[Dataset excerpts]
▼

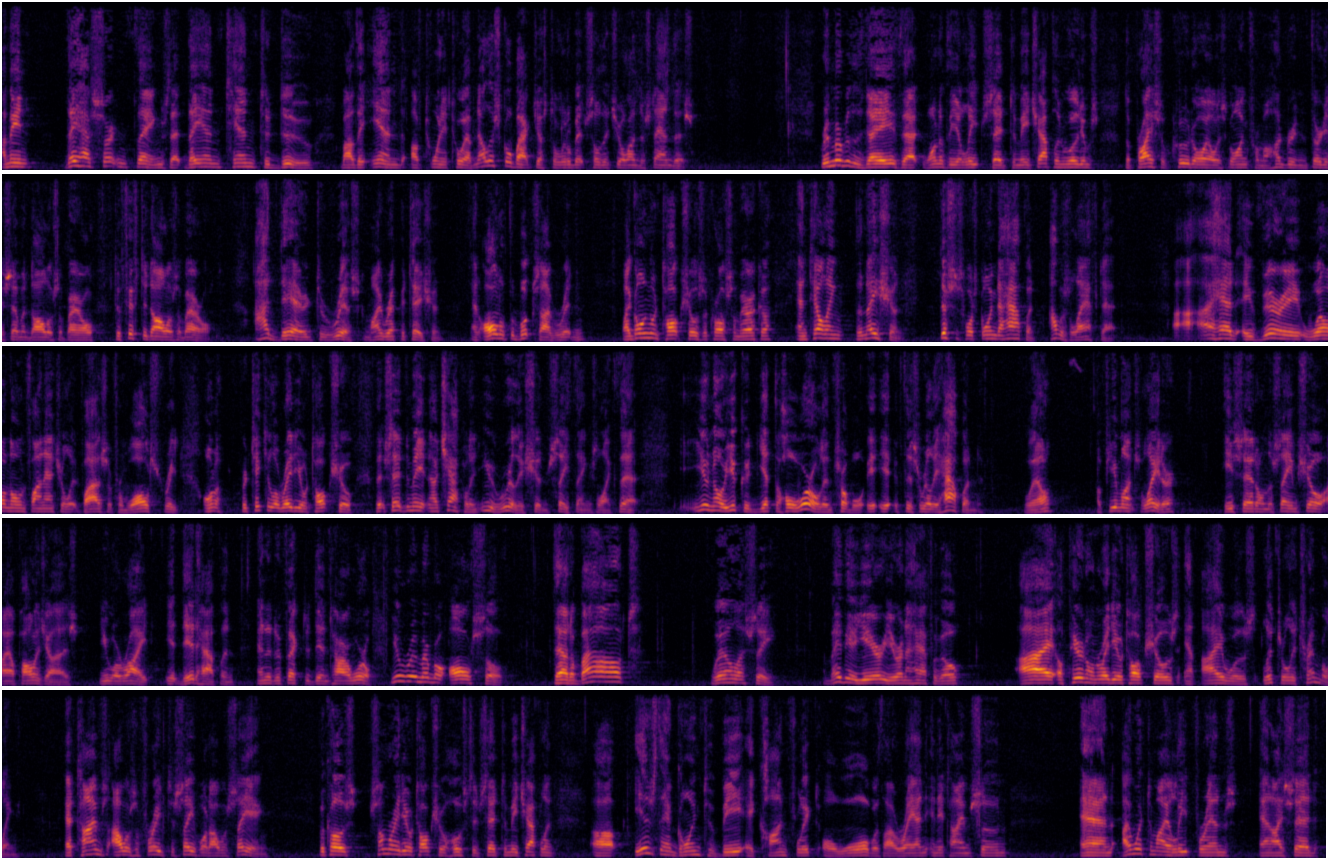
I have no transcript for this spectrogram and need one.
I mean, they have certain things that they intend to do by the end of 2012. Now let's go back just a little bit so that you'll understand this. Remember the day that one of the elite said to me, Chaplain Williams, the price of crude oil is going from $137 a barrel to $50 a barrel. I dared to risk my reputation and all of the books I've written by going on talk shows across America and telling the nation, this is what's going to happen. I was laughed at. I had a very well-known financial advisor from Wall Street on a particular radio talk show that said to me, now Chaplain, you really shouldn't say things like that you know you could get the whole world in trouble if this really happened. Well, a few months later, he said on the same show, I apologize, you were right, it did happen, and it affected the entire world. You'll remember also that about, well, let's see, maybe a year, year and a half ago, I appeared on radio talk shows and I was literally trembling. At times I was afraid to say what I was saying because some radio talk show host had said to me, Chaplain, uh, is there going to be a conflict or war with Iran anytime soon? And I went to my elite friends and I said,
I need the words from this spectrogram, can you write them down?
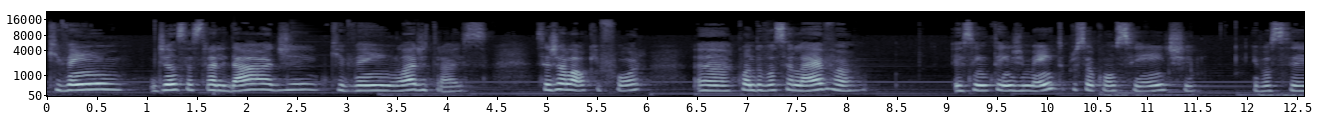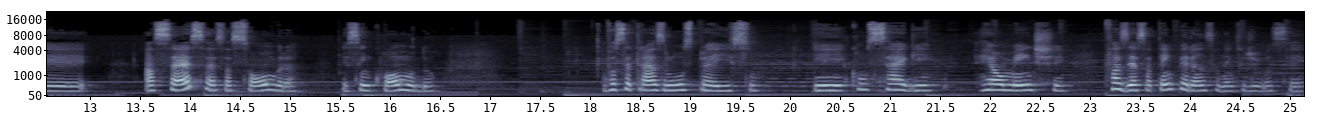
que vem de ancestralidade, que vem lá de trás. Seja lá o que for, uh, quando você leva esse entendimento para o seu consciente e você acessa essa sombra, esse incômodo, você traz luz para isso e consegue realmente fazer essa temperança dentro de você,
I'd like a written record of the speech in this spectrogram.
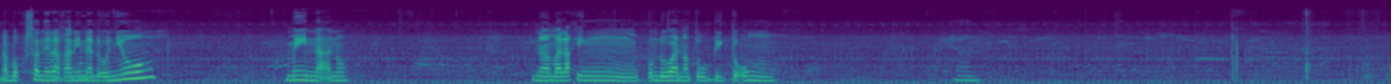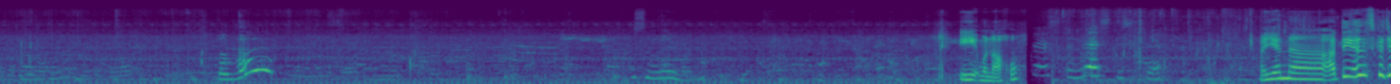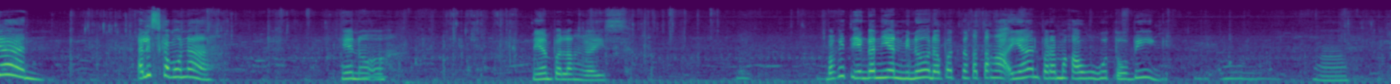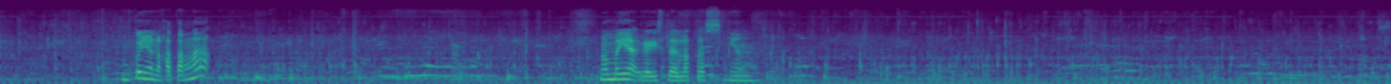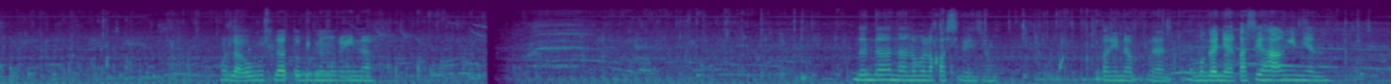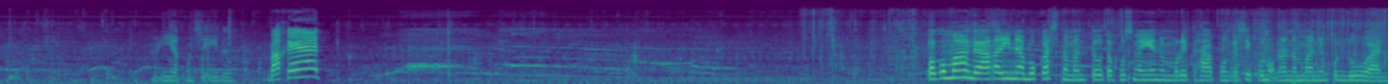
Nabuksan nila kanina doon yung main na ano na malaking punduan ng tubig tuong yan. Baba? Ihi mo na ako. Ayan na. Ate, alis ka dyan. Alis ka muna. Ayan, oo. Ayan pa lang, guys. Bakit yan ganyan, Mino? Dapat nakatanga yan para makahugot tubig. Ah. Mukha nyo nakatanga. Mamaya, guys, lalakas yan. Wala, ubos lahat tubig na mga ina. Dandahan na, lumalakas guys. oh. Kanina yan. Umaganyan, kasi hangin yan. Naiyak na si Il. Bakit? Pag umaga, kanina bukas naman to, tapos ngayon ulit hapon kasi puno na naman yung punduan.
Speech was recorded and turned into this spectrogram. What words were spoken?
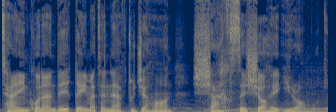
تعیین کننده قیمت نفت تو جهان شخص شاه ایران بود.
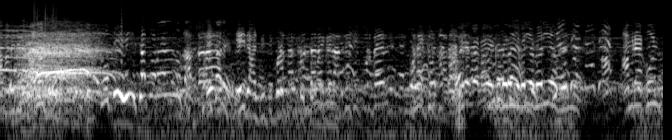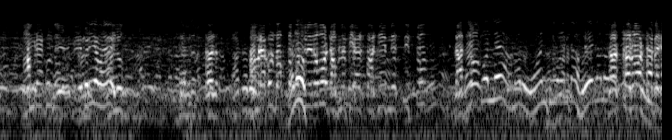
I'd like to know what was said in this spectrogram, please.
আগামী দিনে এই রাজনীতি করবেন আমরা এখন আমরা এখন আমরা এখন বক্তব্য তুলে নেব ডাব্লিউপিআর পার্টির নেতৃত্ব রাজ্য করলে আমার ওয়ান টু ওয়ানটা হয়ে গেল। সরোয়ার সাহেবের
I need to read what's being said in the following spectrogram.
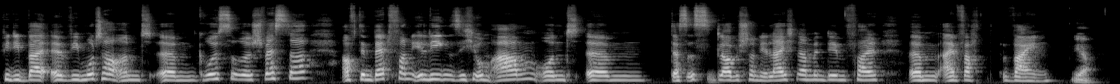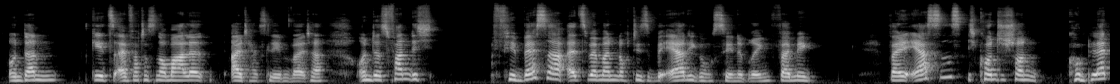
wie die Be äh, wie Mutter und ähm, größere Schwester auf dem Bett von ihr liegen, sich umarmen und ähm, das ist, glaube ich, schon ihr Leichnam in dem Fall, ähm, einfach weinen. Ja. Und dann geht's einfach das normale Alltagsleben weiter. Und das fand ich viel besser, als wenn man noch diese Beerdigungsszene bringt, weil mir, weil erstens, ich konnte schon komplett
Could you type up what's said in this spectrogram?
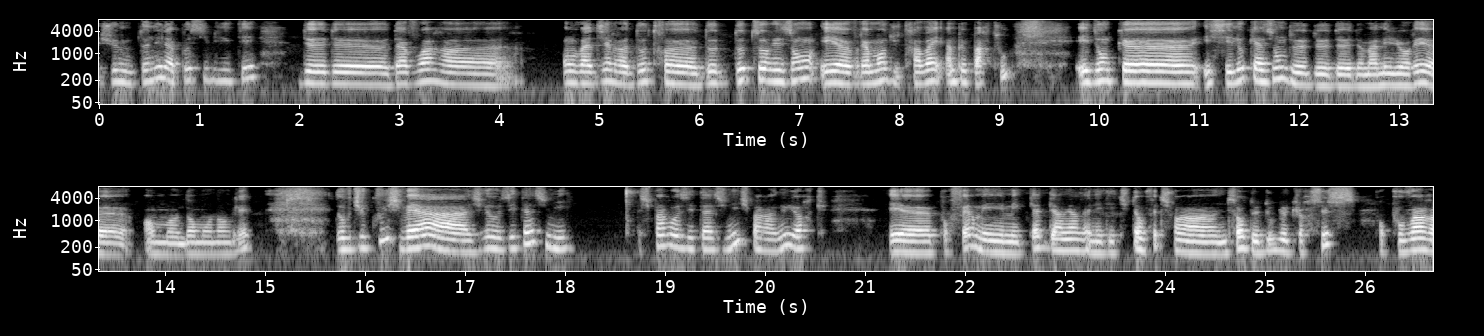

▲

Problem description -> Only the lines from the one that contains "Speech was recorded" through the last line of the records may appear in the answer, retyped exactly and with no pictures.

Result for this task ->
Speech was recorded and turned into this spectrogram. What words were spoken?
تعیین کننده قیمت نفت تو جهان شخص شاه ایران بود.
I'd like to know what was said in this spectrogram, please.
আগামী দিনে এই রাজনীতি করবেন আমরা এখন আমরা এখন আমরা এখন বক্তব্য তুলে নেব ডাব্লিউপিআর পার্টির নেতৃত্ব রাজ্য করলে আমার ওয়ান টু ওয়ানটা হয়ে গেল। সরোয়ার সাহেবের
I need to read what's being said in the following spectrogram.
wie die Be äh, wie Mutter und ähm, größere Schwester auf dem Bett von ihr liegen, sich umarmen und ähm, das ist, glaube ich, schon ihr Leichnam in dem Fall, ähm, einfach weinen. Ja. Und dann geht's einfach das normale Alltagsleben weiter. Und das fand ich viel besser, als wenn man noch diese Beerdigungsszene bringt, weil mir, weil erstens, ich konnte schon komplett
Could you type up what's said in this spectrogram?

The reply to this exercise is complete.